For 7 years I was like an automaton, I did everything required without thought. Z was very quick to pick up on the atmosphere and would frequently reprimand me for being cold and unfeeling towards her father, whilst A didn’t notice any thing at all.
Z and I drifted, she couldn’t accept my unloving attitude towards someone she held in such high esteem. Z and her father sharing the kind of special connection that A and I shared. I suppose daughters frequently favour their daddy and son’s frequently favour their mummy. So in A’s eyes nothing had changed.
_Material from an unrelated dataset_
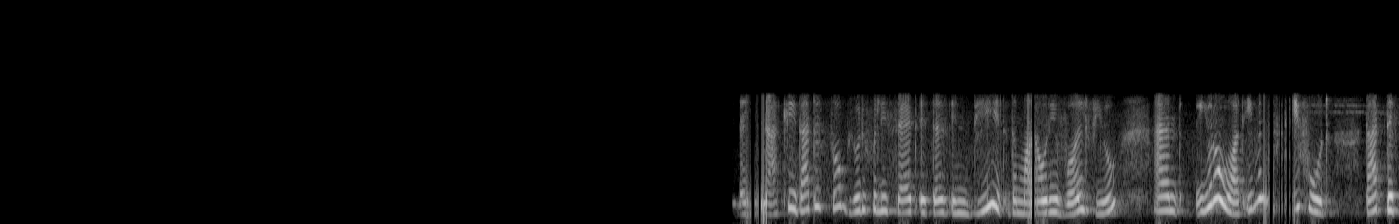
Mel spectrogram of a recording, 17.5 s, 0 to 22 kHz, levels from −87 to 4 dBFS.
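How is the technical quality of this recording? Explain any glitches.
The recording has three bursts of packet loss on an ADPCM call, at 9.32–9.64 s (just before "that is so beautifully"), 12.84–13.03 s (after "is indeed the") and 15.79–16.24 s (after "you know what"). It runs over a narrow telephone band of about 250 Hz to 3.4 kHz with light coding grain, which points to 32 kbit/s G.726 ADPCM. In each burst, roughly 70 to 210 ms of packets went missing in runs up to 50 ms, scattered over 120 to 380 ms, and were filled with silence. The decoder's adaptive predictor and step size then no longer matched the sender's. You hear hard-edged gaps, and the sound returns slightly distorted before recovering within tens of milliseconds.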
I deeply regret telling Z about her father’s affair and child born out of wedlock. I know that if I hadn’t told her she wouldn’t have displayed such negative self-destructive behaviours against herself. My biggest regret is that her father who she deems as infallible has now lost that status. Worse still, she now questions the integrity in every man. She doesn’t believe that her eventual marriage will result in her man staying faithful – she has lost all trust in men. If her father, the one person she admired and placed on a pedestal can do something as abhorrent as this – then so can any man (according to her thinking.)

Z and I are working through many issues, since telling her we are growing like sisters and best friends as well as mother/daughter.

No, I don’t really understand what R did, but I have accepted it and do forgive him. I do understand the lead up to the affair and I understand some of the levels. All the very painful things I struggle to understand, I put down to R having a minor unidentified nervous breakdown, since it was so completely out of character.

Yes, we have certainly taken Lovingdd’s advice regarding more regular Maintenance Discipline. When R is home I receive daily GG (or BG for minor offences) plus a severe weekly maintenance for my most destructive misbehaviour. For major offences I will receive a punishment spanking.

SNN, you are also my very dear friend and I also consider you a sister. I know at times you have felt frustrated that I haven’t opened out to you but this is more a difference in our cultures. In my own culture people do talk about things at great length, but they never take things outside their own family. The English culture is worse than that because you don’t even talk to your family – you are just supposed to carry on as if nothing had happened… Sayings like: “Chin up girl!” and “Best foot forward.” Exemplify that the English don’t talk about emotions at all. I think they believe it as a sign of weakness. In the US it appears that people talk and talk, which is altogether healthier but I’m just not used to it.

Your friend always,

~C~

 

Post a Comment

Links to this post:

Create a Link

<< Home